Terpstra also opined that Mosley “would be able to
stand/walk for most if not all of an 8 hour day and could use
the upper extremities for lifting/carrying less than 10
[pounds] frequently and over 10 [pounds] occasionally and
maintain good balance while doing so during that time
frame.” [Id.] On May 5, 2013, Dr. William
Shipley examined Mosley and opined that Dr. Russel-Kern's
assigned GAF score of 40-45 is not supported. [Id.
at 144]. Dr. Shipley also opined that Mosley has
“mild” restriction of activities of daily living,
“moderate” difficulties in maintaining social
functioning, “moderate” difficulties in
maintaining concentration, and no repeated episodes of
decompensation, each of extended duration. [Id. at
143.] On May 8, 2013, Dr. A. Dobson opined that Mosley can
frequently lift twenty five pounds and can stand/walk for
about six hours in an eight-hour workday. [Id. at
2013, Mosley was treated by nurse practitioners Monica McMain
and Debra Graber, along with Dr. Rafik Farag. [Id.
at 480-512.] On October 30, 2013, Nurse Practitioner Graber
examined Mosley and opined that he suffers from bipolar
syndrome, filling out a form indicating as follows: that
Mosley suffers “moderate” restriction of
activities of daily living, “marked” difficulties
in maintaining social functioning,
“marked”deficiencies of concentration, and
“extreme” episodes of decompensation in work-like
settings. [Id. at 542.] In late 2013, Mosley began
receiving therapy from the Four County Counseling Center,
where he saw Mark Reef and Dr. Kathleen Miller. [Id.
at 565-587.] Mosley also has been seeing Dr. Brian Dierckman
for troubles with his shoulders and back, though Dr.
Dierckman noted “no acute fracture or

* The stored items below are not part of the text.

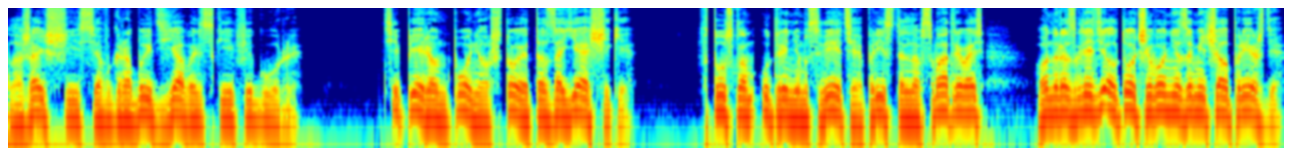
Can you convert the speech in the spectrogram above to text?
ложащиеся в гробы дьявольские фигуры. Теперь он понял, что это за ящики. В тусклом утреннем свете, пристально всматриваясь, он разглядел то, чего не замечал прежде.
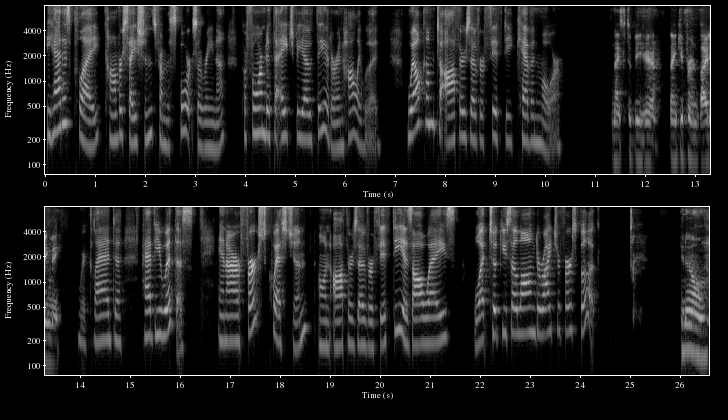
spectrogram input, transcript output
He had his play, Conversations from the Sports Arena, performed at the HBO Theater in Hollywood. Welcome to Authors Over 50, Kevin Moore. Nice to be here. Thank you for inviting me. We're glad to have you with us. And our first question on Authors Over 50 is always What took you so long to write your first book? You know,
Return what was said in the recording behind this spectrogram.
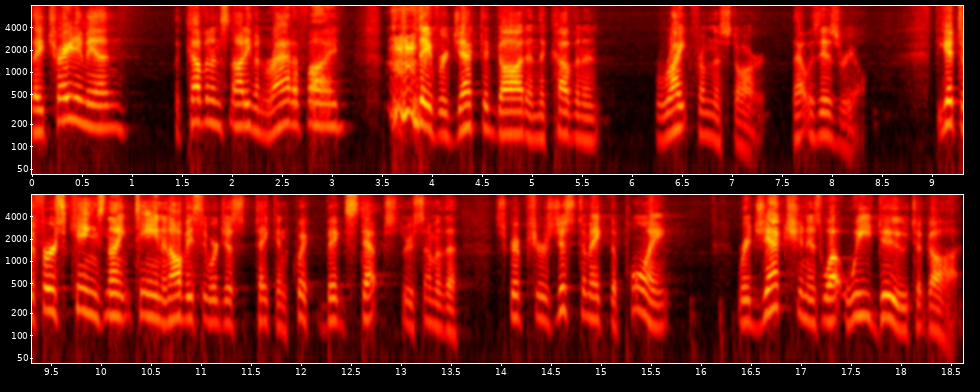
They trade him in. The covenant's not even ratified. They've rejected God and the covenant right from the start. That was Israel. You get to 1 Kings 19, and obviously we're just taking quick, big steps through some of the scriptures just to make the point rejection is what we do to God.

dislocation.” [Id. at 626-629.]
hearing, Mosley testified that his mental and physical health
issues keep getting worse. Mosley testified that he had
“more anxiety” than in previous years,
“more difficulty going out in public, ” that he
is “paranoid, ” and that he hesitates to go
anywhere without his wife. [Id. at 58-59.] Mosley
also testified that he consistently experiences physical
discomfort, and that he cannot sit in a single position
without shifting his body for more than twenty or thirty
minutes. [Id. at 61-62.] He also testified that he
struggles to lift even a gallon of milk with his right arm.
[Id. at 63-64]. While Mosley recounted that he
struggles to do household chores, he also said that he can
cook and mow the lawn, though it can take him a few days to
finish the work. [Id. at 65, 70.]
issued a decision denying benefits. At Step One, the ALJ
found that Mosley last met the insured status requirements of
the Social Security Act on December 31, 2013. [Id.
at 23.] Further, the ALJ found that Mosley did not engage in
substantial gainful activity during the period from his
alleged onset date through the date last insured of December
31, 2013. [Id.] At Step Two, the ALJ concluded that
Mosley has the following severe impairments: cervicalgia,
degenerative disc disease, arthropathy of the right shoulder,
obesity, bipolar disorder, depression, and personality
disorder. [Id.] At Step Three, the ALJ determined
that Mosley's impairments or combination of impairments
do not meet or medically equal the severity of one of the
listed impairments. [Id. at 24-26.]
Four, the ALJ found that Mosley has the residual functional
capacity to perform sedentary work as defined in 20 C.F.R.
404.1567(a). Here is Mosley's RFC as determined by the
[He can] perform unskilled work at a sedentary level of
exertion... that does not require overhead reaching with the
dominant right arm or more than superficial contact with
coworkers or supervisors.
[Id. at 26.] At Step Five, the ALJ concluded that
considering the Mosley's age, education, work experience,
and residual funcational capacity, there are jobs that exist
in significant numbers in the national economy that Mosley
can perform, and that a ...